Directions:
Your copy should match the entries exactly, with the pictures left out.

Entries supplied:
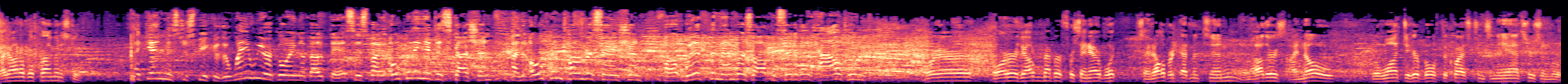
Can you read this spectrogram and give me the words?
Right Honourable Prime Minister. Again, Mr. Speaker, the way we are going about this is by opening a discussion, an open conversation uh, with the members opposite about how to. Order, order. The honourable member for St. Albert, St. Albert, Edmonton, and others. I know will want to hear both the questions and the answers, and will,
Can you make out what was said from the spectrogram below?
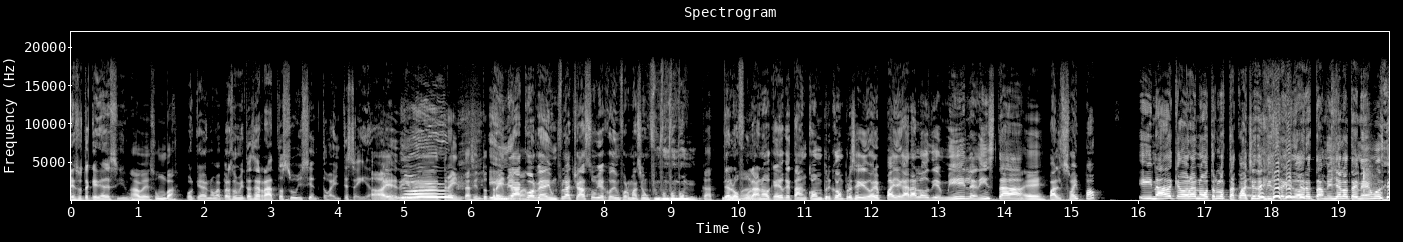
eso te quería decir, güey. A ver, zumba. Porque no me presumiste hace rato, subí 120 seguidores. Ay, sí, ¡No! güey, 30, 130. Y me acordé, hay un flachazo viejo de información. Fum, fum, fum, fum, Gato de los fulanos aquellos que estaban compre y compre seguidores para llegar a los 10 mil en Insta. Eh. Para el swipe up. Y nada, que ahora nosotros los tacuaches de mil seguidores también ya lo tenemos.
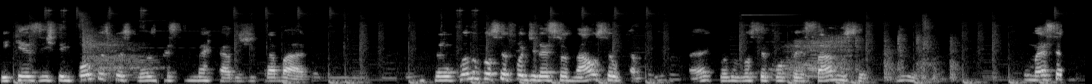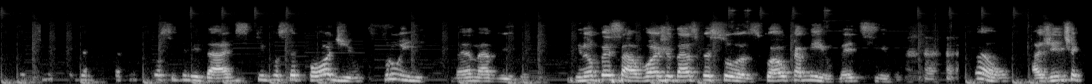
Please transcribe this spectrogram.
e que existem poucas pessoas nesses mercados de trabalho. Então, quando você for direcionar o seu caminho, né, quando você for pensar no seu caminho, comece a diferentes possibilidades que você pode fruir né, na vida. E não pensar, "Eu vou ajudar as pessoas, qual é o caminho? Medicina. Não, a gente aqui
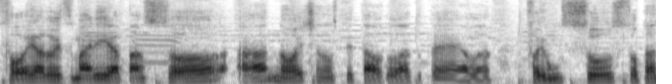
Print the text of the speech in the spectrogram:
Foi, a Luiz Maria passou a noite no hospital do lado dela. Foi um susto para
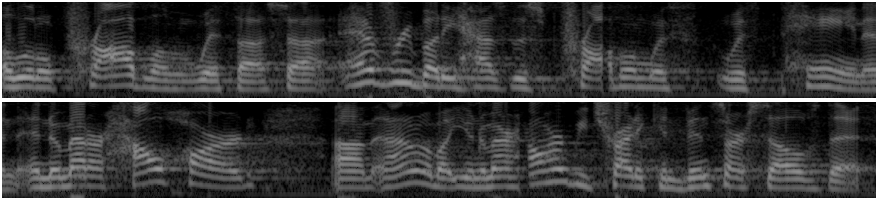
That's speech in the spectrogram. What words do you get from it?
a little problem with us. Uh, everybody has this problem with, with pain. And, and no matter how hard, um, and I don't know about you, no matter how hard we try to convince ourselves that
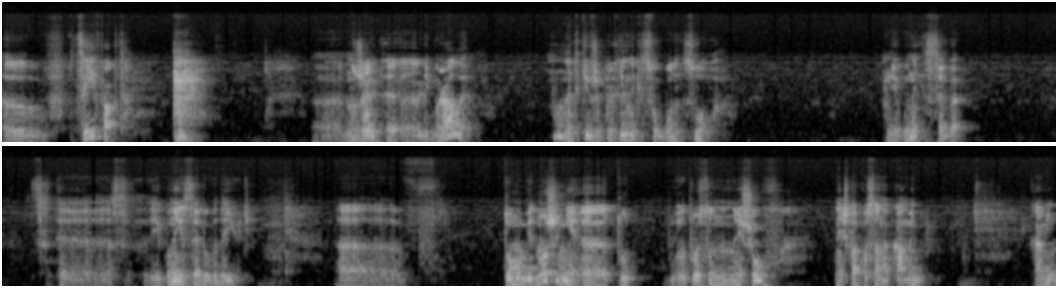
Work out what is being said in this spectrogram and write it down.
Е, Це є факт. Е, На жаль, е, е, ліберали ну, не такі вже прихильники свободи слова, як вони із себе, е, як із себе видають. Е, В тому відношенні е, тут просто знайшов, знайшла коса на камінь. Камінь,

Exercise output:
Can you read this spectrogram and give me the words?
Right Honourable Prime Minister. Again, Mr. Speaker, the way we are going about this is by opening a discussion, an open conversation uh, with the members opposite about how to. Order, order. The honourable member for St. Albert, St. Albert, Edmonton, and others. I know will want to hear both the questions and the answers, and will,
Can you make out what was said from the spectrogram below?
eso te quería decir, güey. A ver, zumba. Porque no me presumiste hace rato, subí 120 seguidores. Ay, sí, ¡No! güey, 30, 130. Y me acordé, hay un flachazo viejo de información. Fum, fum, fum, fum, Gato de los fulanos aquellos que estaban compre y compre seguidores para llegar a los 10 mil en Insta. Eh. Para el swipe up. Y nada, que ahora nosotros los tacuaches de mil seguidores también ya lo tenemos.
Please transcribe this spectrogram.
e que existem poucas pessoas nesses mercados de trabalho. Então, quando você for direcionar o seu caminho, né, quando você for pensar no seu caminho, comece a diferentes possibilidades que você pode fruir né, na vida. E não pensar, "Eu vou ajudar as pessoas, qual é o caminho? Medicina. Não, a gente aqui
Print the text of the speech in the spectrogram:
Foi, a Luiz Maria passou a noite no hospital do lado dela. Foi um susto para
That's speech in the spectrogram. What words do you get from it?
a little problem with us. Uh, everybody has this problem with, with pain. And, and no matter how hard, um, and I don't know about you, no matter how hard we try to convince ourselves that
Work out what is being said in this spectrogram and write it down.
Е, Це є факт. Е, На жаль, е, е, ліберали ну, не такі вже прихильники свободи слова, як вони із себе, е, як із себе видають. Е, В тому відношенні е, тут просто знайшов, знайшла коса на камінь. Камінь,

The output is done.